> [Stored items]
◆ ◆ ◆ ◆ ◆ ◆ ◆

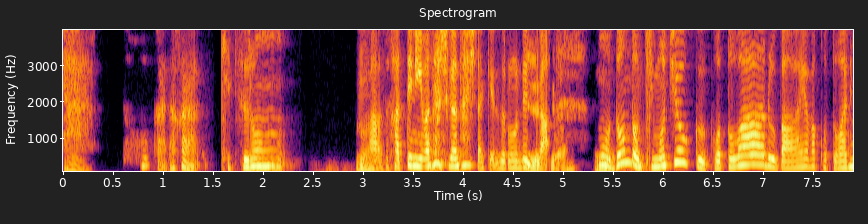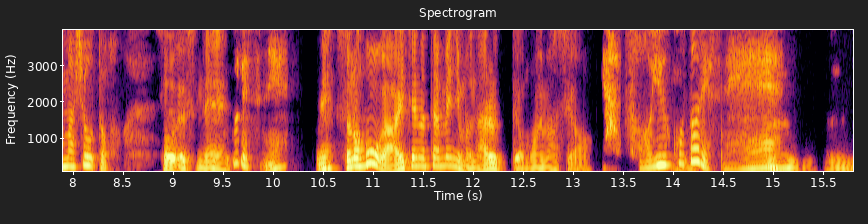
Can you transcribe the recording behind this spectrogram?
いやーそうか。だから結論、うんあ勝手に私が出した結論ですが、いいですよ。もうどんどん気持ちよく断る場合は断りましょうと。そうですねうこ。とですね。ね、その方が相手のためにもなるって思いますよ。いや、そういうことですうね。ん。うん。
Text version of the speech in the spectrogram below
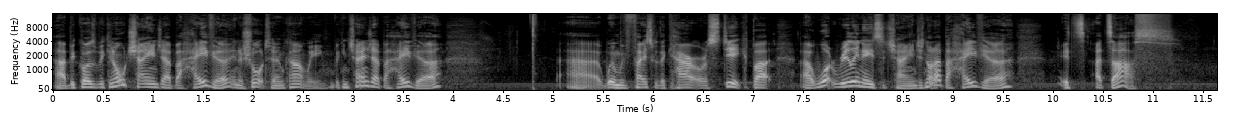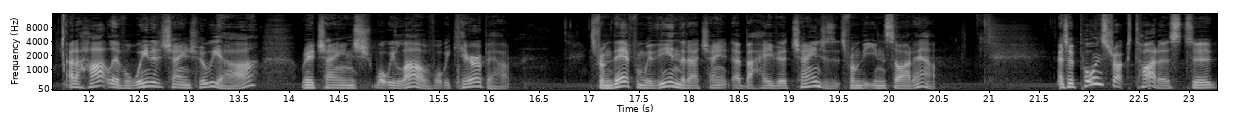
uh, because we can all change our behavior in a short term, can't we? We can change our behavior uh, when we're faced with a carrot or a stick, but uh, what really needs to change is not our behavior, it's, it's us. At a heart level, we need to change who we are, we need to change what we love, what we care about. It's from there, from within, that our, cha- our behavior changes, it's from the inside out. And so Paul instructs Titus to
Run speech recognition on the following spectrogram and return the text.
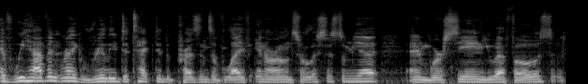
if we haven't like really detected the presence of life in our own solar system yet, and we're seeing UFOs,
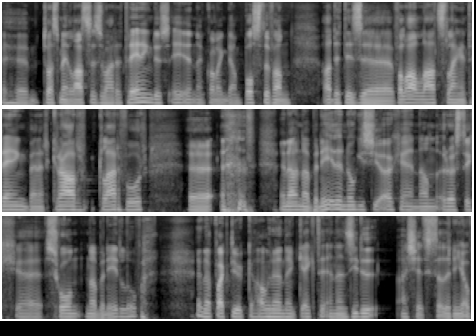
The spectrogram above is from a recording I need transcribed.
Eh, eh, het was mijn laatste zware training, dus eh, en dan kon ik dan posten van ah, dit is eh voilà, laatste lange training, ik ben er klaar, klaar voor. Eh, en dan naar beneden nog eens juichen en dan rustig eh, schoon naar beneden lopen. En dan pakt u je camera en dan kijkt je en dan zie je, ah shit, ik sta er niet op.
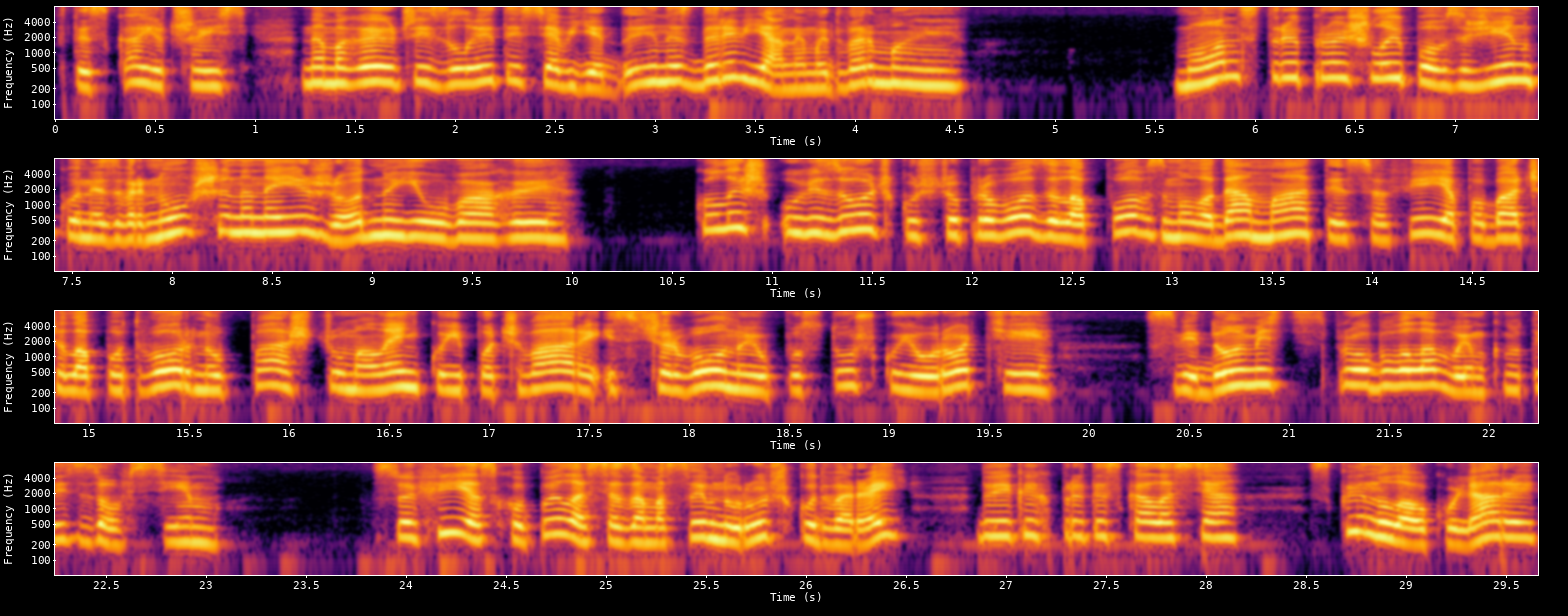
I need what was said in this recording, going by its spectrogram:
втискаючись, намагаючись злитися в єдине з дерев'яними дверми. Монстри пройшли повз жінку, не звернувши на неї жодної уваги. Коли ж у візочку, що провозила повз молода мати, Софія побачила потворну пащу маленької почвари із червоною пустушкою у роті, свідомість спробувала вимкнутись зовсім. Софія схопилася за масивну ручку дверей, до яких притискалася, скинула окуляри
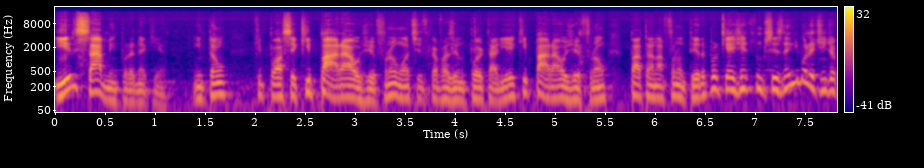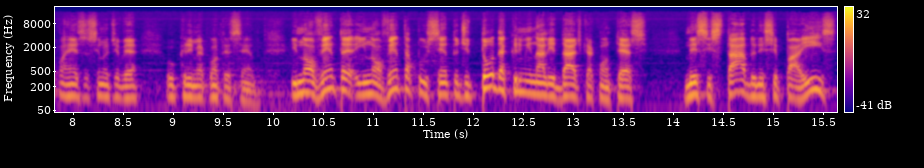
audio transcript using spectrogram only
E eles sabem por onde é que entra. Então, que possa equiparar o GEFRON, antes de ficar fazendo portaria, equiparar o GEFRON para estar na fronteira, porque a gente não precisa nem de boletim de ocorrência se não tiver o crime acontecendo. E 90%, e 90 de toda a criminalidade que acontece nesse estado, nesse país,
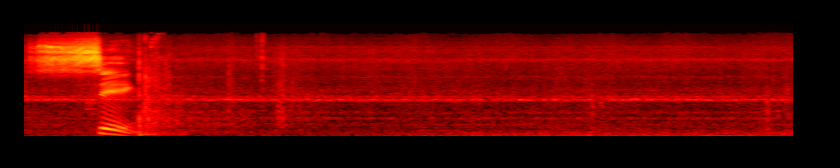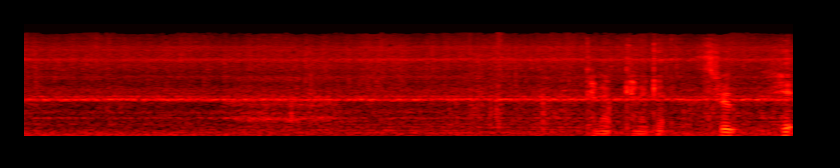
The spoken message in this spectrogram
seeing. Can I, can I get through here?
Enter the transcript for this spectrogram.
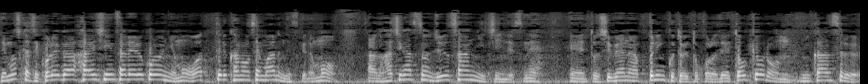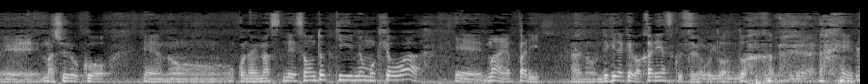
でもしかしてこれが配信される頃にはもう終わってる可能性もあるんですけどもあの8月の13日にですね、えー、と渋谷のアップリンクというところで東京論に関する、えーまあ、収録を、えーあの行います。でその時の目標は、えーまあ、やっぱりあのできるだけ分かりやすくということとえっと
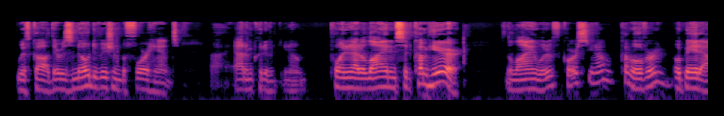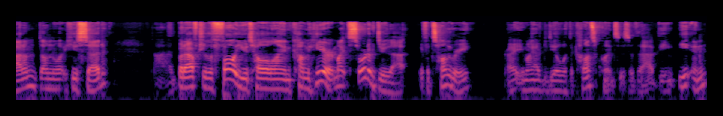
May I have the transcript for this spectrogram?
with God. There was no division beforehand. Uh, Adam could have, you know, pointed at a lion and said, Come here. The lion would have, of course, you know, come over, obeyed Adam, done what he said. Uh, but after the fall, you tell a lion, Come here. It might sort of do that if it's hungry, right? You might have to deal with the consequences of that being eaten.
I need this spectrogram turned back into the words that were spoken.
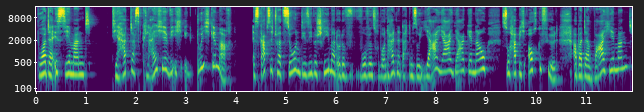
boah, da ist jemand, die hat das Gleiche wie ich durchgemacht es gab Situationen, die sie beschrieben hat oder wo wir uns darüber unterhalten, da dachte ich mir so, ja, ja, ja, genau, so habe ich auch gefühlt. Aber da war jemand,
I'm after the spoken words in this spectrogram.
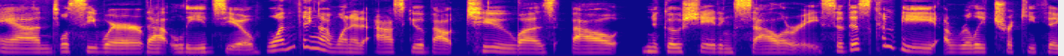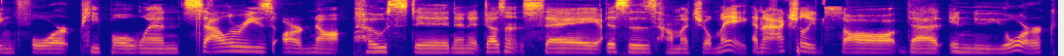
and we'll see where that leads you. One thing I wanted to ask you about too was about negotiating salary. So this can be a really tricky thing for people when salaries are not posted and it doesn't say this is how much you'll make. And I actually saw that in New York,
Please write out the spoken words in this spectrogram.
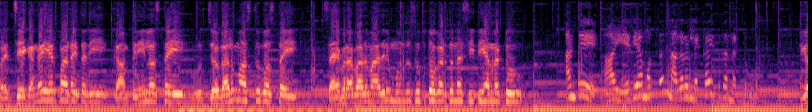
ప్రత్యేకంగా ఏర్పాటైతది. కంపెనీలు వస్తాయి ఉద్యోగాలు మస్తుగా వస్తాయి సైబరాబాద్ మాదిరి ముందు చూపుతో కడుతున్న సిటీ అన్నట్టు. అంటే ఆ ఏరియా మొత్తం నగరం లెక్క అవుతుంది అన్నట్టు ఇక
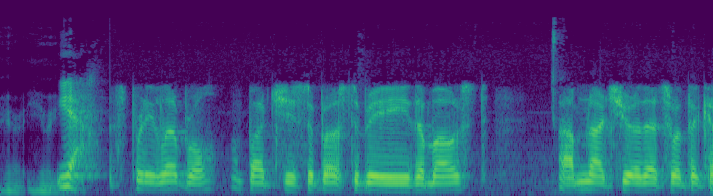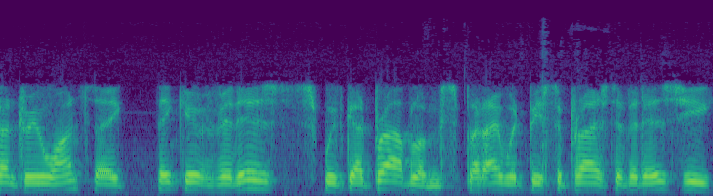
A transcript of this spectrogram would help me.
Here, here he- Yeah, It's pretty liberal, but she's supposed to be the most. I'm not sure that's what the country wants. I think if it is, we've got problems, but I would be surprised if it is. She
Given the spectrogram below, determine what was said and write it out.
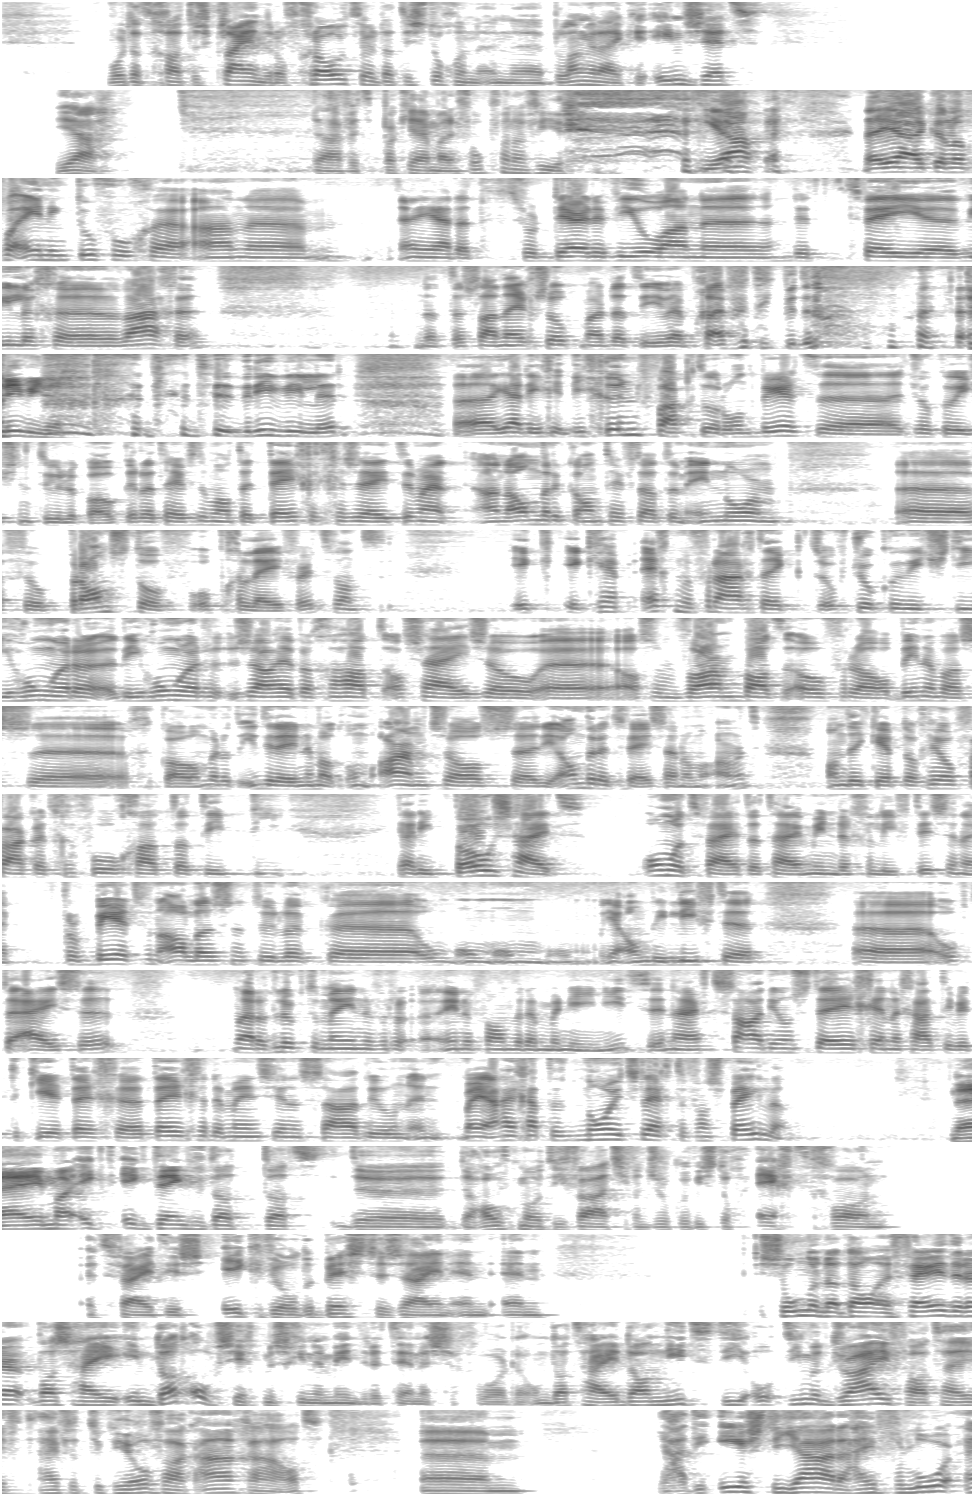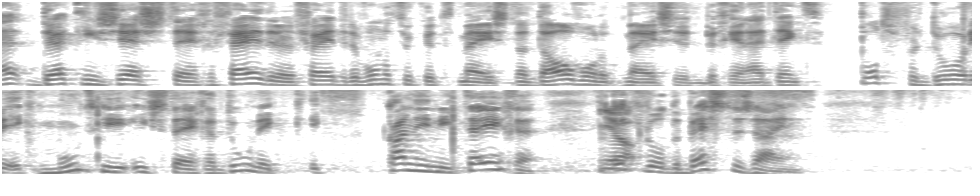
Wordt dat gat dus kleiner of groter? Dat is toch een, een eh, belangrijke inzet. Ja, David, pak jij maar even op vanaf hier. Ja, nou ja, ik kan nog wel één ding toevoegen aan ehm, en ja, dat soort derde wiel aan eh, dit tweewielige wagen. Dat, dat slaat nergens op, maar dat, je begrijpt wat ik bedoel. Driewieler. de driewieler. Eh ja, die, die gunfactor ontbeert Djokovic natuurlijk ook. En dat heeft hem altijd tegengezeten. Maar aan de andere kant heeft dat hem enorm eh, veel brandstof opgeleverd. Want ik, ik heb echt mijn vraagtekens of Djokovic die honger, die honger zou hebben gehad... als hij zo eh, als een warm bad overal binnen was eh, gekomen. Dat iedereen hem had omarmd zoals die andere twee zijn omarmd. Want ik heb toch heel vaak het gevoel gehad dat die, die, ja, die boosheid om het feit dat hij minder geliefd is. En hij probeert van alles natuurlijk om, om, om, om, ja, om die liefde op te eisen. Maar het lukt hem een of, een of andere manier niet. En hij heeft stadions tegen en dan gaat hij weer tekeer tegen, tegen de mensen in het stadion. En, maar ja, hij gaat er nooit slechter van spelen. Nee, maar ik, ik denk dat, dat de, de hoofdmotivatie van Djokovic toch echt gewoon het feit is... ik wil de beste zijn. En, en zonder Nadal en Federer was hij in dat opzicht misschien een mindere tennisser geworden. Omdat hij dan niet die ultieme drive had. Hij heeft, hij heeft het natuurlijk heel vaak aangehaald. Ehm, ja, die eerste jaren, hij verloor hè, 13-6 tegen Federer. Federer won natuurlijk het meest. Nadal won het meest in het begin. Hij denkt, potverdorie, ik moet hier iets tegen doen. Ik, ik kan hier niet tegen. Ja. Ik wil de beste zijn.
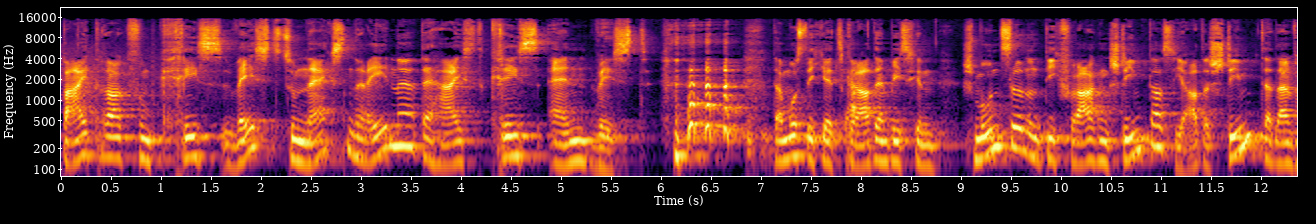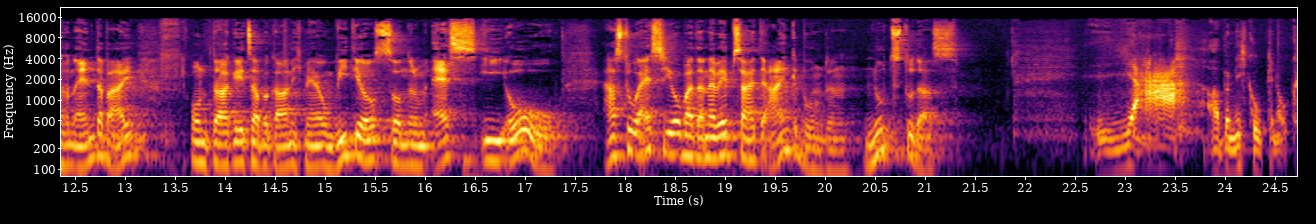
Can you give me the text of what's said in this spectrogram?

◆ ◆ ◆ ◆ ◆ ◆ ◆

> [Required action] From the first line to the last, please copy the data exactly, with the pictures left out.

> [Solution]
Can you transcribe the recording behind this spectrogram?
いやーそうか。だから結論、うんあ勝手に私が出した結論ですが、いいですよ。もうどんどん気持ちよく断る場合は断りましょうと。そうですねうこ。とですね。ね、その方が相手のためにもなるって思いますよ。いや、そういうことですうね。ん。うん。
Text version of the speech in the spectrogram below
uh, because we can all change our behavior in a short term, can't we? We can change our behavior uh, when we're faced with a carrot or a stick, but uh, what really needs to change is not our behavior, it's, it's us. At a heart level, we need to change who we are, we need to change what we love, what we care about. It's from there, from within, that our, cha- our behavior changes, it's from the inside out. And so Paul instructs Titus to
Run speech recognition on the following spectrogram and return the text.
if we haven't like really detected the presence of life in our own solar system yet, and we're seeing UFOs,
The spectrogram above is from a recording I need transcribed.
Eh, eh, het was mijn laatste zware training, dus eh, en dan kon ik dan posten van ah, dit is eh voilà, laatste lange training, ik ben er klaar, klaar voor. Eh, en dan naar beneden nog eens juichen en dan rustig eh, schoon naar beneden lopen. En dan pakt u je camera en dan kijkt je en dan zie je, ah shit, ik sta er niet op.
I need what was said in this recording, going by its spectrogram:
втискаючись, намагаючись злитися в єдине з дерев'яними дверми. Монстри пройшли повз жінку, не звернувши на неї жодної уваги. Коли ж у візочку, що провозила повз молода мати, Софія побачила потворну пащу маленької почвари із червоною пустушкою у роті, свідомість спробувала вимкнутись зовсім. Софія схопилася за масивну ручку дверей, до яких притискалася, скинула окуляри
audio transcript using spectrogram only
E eles sabem por onde é que entra. Então, que possa equiparar o GEFRON, antes de ficar fazendo portaria, equiparar o GEFRON para estar na fronteira, porque a gente não precisa nem de boletim de ocorrência se não tiver o crime acontecendo. E 90%, e 90 de toda a criminalidade que acontece nesse estado, nesse país,
The spoken message in this spectrogram
seeing. Can I, can I get through here?
Enter the transcript for this spectrogram.
でもしかしてこれが配信される頃にはもう終わってる可能性もあるんですけどもあの8月の13日にですね、えー、と渋谷のアップリンクというところで東京論に関する、えーまあ、収録を、えーあの行います。でその時の目標は、えーまあ、やっぱりあのできるだけ分かりやすくということとえっと
May I have the transcript for this spectrogram?
with God. There was no division beforehand. Uh, Adam could have, you know, pointed at a lion and said, Come here. The lion would have, of course, you know, come over, obeyed Adam, done what he said. Uh, but after the fall, you tell a lion, Come here. It might sort of do that if it's hungry, right? You might have to deal with the consequences of that being eaten.
I need this spectrogram turned back into the words that were spoken.
boah, da ist jemand, die hat das Gleiche wie ich durchgemacht es gab Situationen, die sie beschrieben hat oder wo wir uns darüber unterhalten, da dachte ich mir so, ja, ja, ja, genau, so habe ich auch gefühlt. Aber da war jemand,
I'm after the spoken words in this spectrogram.
and we'll see where that leads you. One thing I wanted to ask you about too was about negotiating salary. So this can be a really tricky thing for people when salaries are not posted and it doesn't say this is how much you'll make. And I actually saw that in New York,
Please write out the spoken words in this spectrogram.
ప్రత్యేకంగా ఏర్పాటైతది. కంపెనీలు వస్తాయి ఉద్యోగాలు మస్తుగా వస్తాయి సైబరాబాద్ మాదిరి ముందు చూపుతో కడుతున్న సిటీ అన్నట్టు. అంటే ఆ ఏరియా మొత్తం నగరం లెక్క అవుతుంది అన్నట్టు ఇక
A transcript of this spectrogram would help me.
Here, here he- Yeah, It's pretty liberal, but she's supposed to be the most. I'm not sure that's what the country wants. I think if it is, we've got problems, but I would be surprised if it is. She
Given the spectrogram below, determine what was said and write it out.
Wordt dat gat dus kleiner of groter? Dat is toch een, een eh, belangrijke inzet. Ja, David, pak jij maar even op vanaf hier. Ja, nou ja, ik kan nog wel één ding toevoegen aan ehm, en ja, dat soort derde wiel aan eh, dit tweewielige wagen. Dat, dat slaat nergens op, maar dat, je begrijpt wat ik bedoel. Driewieler. de driewieler. Eh ja, die, die gunfactor ontbeert Djokovic natuurlijk ook. En dat heeft hem altijd tegengezeten. Maar aan de andere kant heeft dat hem enorm eh, veel brandstof opgeleverd. Want ik, ik heb echt mijn vraagtekens of Djokovic die honger, die honger zou hebben gehad... als hij zo eh, als een warm bad overal binnen was eh, gekomen. Dat iedereen hem had omarmd zoals die andere twee zijn omarmd. Want ik heb toch heel vaak het gevoel gehad dat die, die, ja, die boosheid om het feit dat hij minder geliefd is. En hij probeert van alles natuurlijk om, om, om, om, ja, om die liefde op te eisen. Maar het lukt hem een of, een of andere manier niet. En hij heeft stadions tegen en dan gaat hij weer tekeer tegen, tegen de mensen in het stadion. En, maar ja, hij gaat er nooit slechter van spelen. Nee, maar ik, ik denk dat, dat de, de hoofdmotivatie van Djokovic toch echt gewoon het feit is... ik wil de beste zijn. En, en zonder Nadal en Federer was hij in dat opzicht misschien een mindere tennisser geworden. Omdat hij dan niet die ultieme drive had. Hij heeft, hij heeft het natuurlijk heel vaak aangehaald. Ehm, ja, die eerste jaren, hij verloor hè, 13-6 tegen Federer. Federer won natuurlijk het meest. Nadal won het meest in het begin. Hij denkt, potverdorie, ik moet hier iets tegen doen. Ik, ik kan hier niet tegen. Ja. Ik wil de beste zijn.
Can you give me the text of what's said in this spectrogram?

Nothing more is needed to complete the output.